Federal sex discrimination rules allow public schools to separate boys from girls in contact sports. The rule under Title IX’s Section 106 specifically names rugby as one of those contact sports. This is despite statements from Guam Department of Education management in the controversial transgender rugby issue to the contrary.
The controversy began, when a Guam High School student born male, but identifying as a female, participated in an interscholastic rugby game against public school girls rugby players.
On April 22, GDOE superintendent Jon Fernandez released a letter and corresponding news statement informing the public GDOE must allow such participation or risk being in non-compliance with federal sex discrimination rules.
“GDOE expressed concerns that the introduction of new conditions and restrictions after the season started would raise the risk of violating Title IX protections that prohibit discrimination in interscholastic sports,” the Fernandez statement read.
Title IX, however, at §106.34 states: “This section does not prohibit separation of students by sex within physical education classes or activities during participation in wrestling, boxing, rugby, ice hockey, football, basketball, and other sports the purpose or major activity of which involves bodily contact.”
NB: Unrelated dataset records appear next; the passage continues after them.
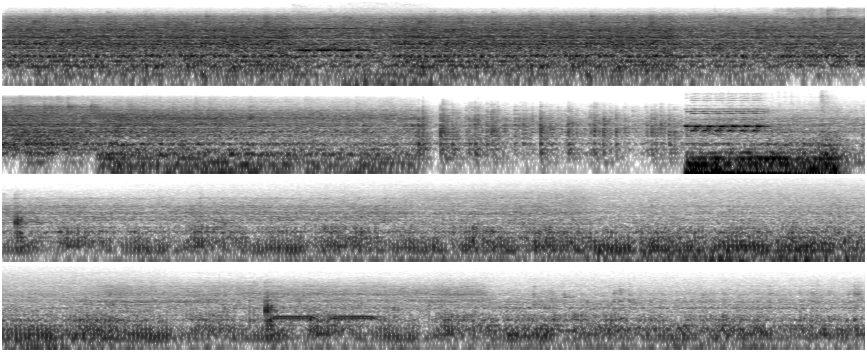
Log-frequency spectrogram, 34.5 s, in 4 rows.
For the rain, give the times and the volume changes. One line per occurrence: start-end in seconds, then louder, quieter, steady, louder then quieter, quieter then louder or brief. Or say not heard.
0.0-34.4 quieter.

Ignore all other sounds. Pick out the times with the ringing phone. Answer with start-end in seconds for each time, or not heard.
2.9-4.3, 15.4-17.0, 28.6-29.7.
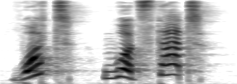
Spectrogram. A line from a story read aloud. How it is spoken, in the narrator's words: roared Monsieur Filleul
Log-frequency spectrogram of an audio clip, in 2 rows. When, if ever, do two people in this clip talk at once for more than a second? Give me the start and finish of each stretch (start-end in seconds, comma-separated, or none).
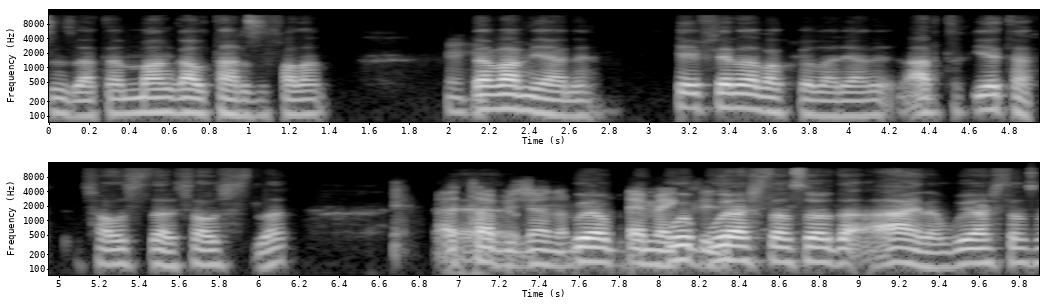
7.0-8.6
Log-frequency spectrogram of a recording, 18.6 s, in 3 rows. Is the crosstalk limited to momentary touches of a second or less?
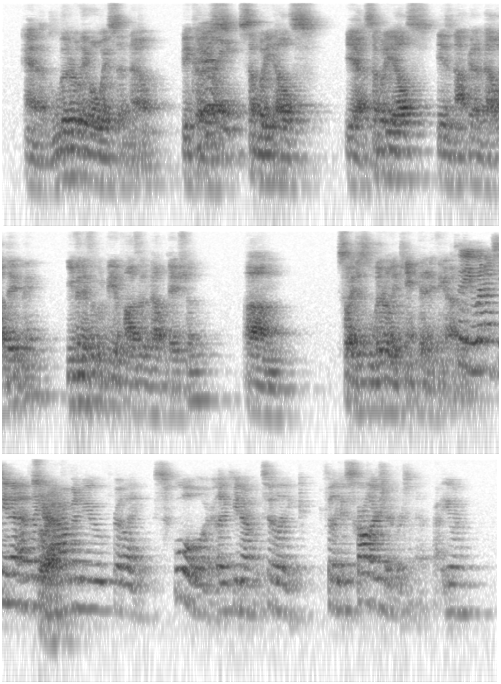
Yes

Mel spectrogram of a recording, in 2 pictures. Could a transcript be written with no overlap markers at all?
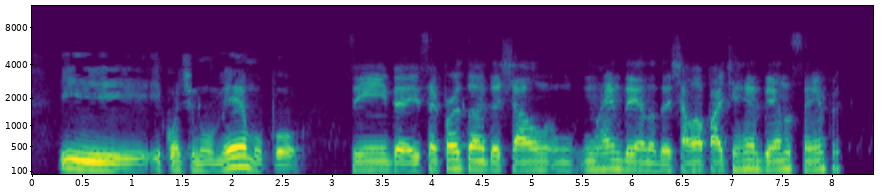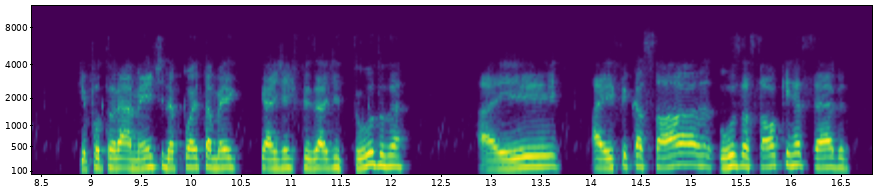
Yes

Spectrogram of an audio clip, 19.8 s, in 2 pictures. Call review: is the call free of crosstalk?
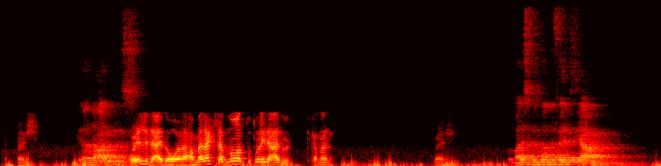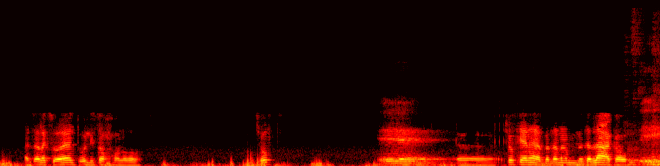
Yes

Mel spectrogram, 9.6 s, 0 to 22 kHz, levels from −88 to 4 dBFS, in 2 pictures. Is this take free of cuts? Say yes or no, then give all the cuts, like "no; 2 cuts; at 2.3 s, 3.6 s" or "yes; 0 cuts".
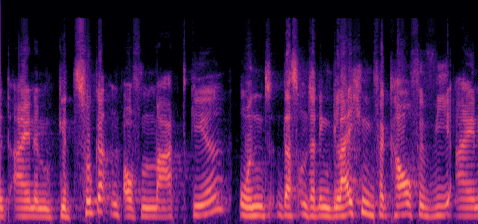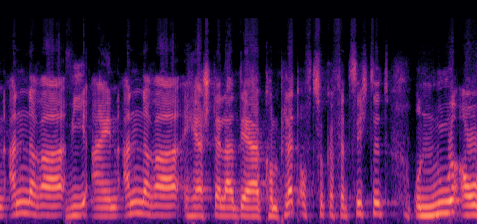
no; 4 cuts; at 1.2 s, 2.3 s, 3.7 s, 5.4 s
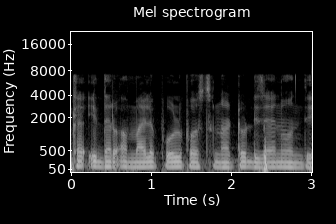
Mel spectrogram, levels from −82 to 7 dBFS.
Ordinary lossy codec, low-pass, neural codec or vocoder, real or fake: MP3, 64 kbps; 7.2 kHz; none; real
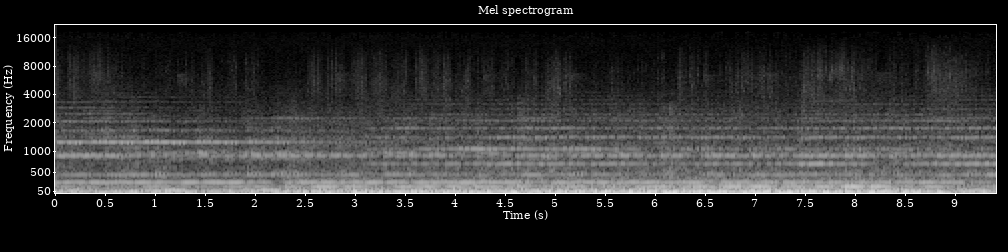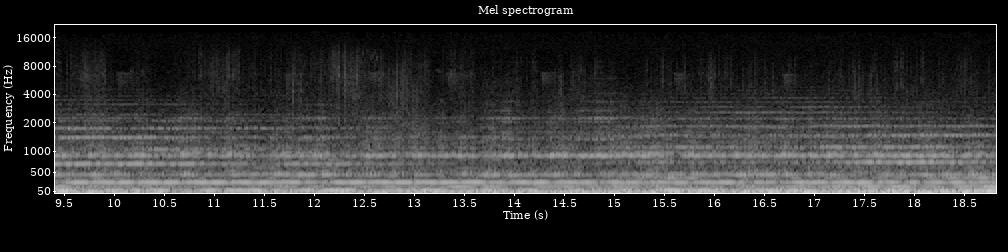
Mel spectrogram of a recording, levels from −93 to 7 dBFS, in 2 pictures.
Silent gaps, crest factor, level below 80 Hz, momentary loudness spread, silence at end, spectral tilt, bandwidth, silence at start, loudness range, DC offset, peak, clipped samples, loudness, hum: none; 14 dB; -20 dBFS; 7 LU; 0 s; -9 dB/octave; 3.5 kHz; 0 s; 7 LU; under 0.1%; -6 dBFS; under 0.1%; -25 LUFS; none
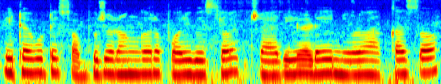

Further down at §106.41, Title IX provides: “Notwithstanding the requirements of paragraph (a) of this section, a recipient may operate or sponsor separate teams for members of each sex where selection for such teams is based upon competitive skill or the activity involved is a contact sport. However, where a recipient operates or sponsors a team in a particular sport for members of one sex but operates or sponsors no such team for members of the other sex, and athletic opportunities for members of that sex have previously been limited, members of the excluded sex must be allowed to try-out for the team offered unless the sport involved is a contact sport. For the purposes of this part, contact sports include boxing, wrestling, rugby, ice hockey, football, basketball and other sports the purpose or major activity of which involves bodily contact.”
Guam Education Board member Dr. Ron McNinch first challenged GDOE’s decision in an April 23 email to the other members of the board.
“I am concerned and troubled by the recent statements from GDOE made to the media on this policy concern,” Dr. McNinch wrote in the email. “I am highly concerned our board, which has a specific legal mandate on policy, was not consulted and allowed input. Title IX concerns were cited as an excuse in the press release. I am a specialist in civil rights and administrative law. I don’t care what wishy-washy bureaucrats say, a rational federal judge will ultimately decide the right call on this question. As policy makers, we need to have the courage to speak up when needed and this question is worthy of full board consideration and input.”
That discussion will occur at a work session of the board Wednesday. Kandit will be covering the discussion.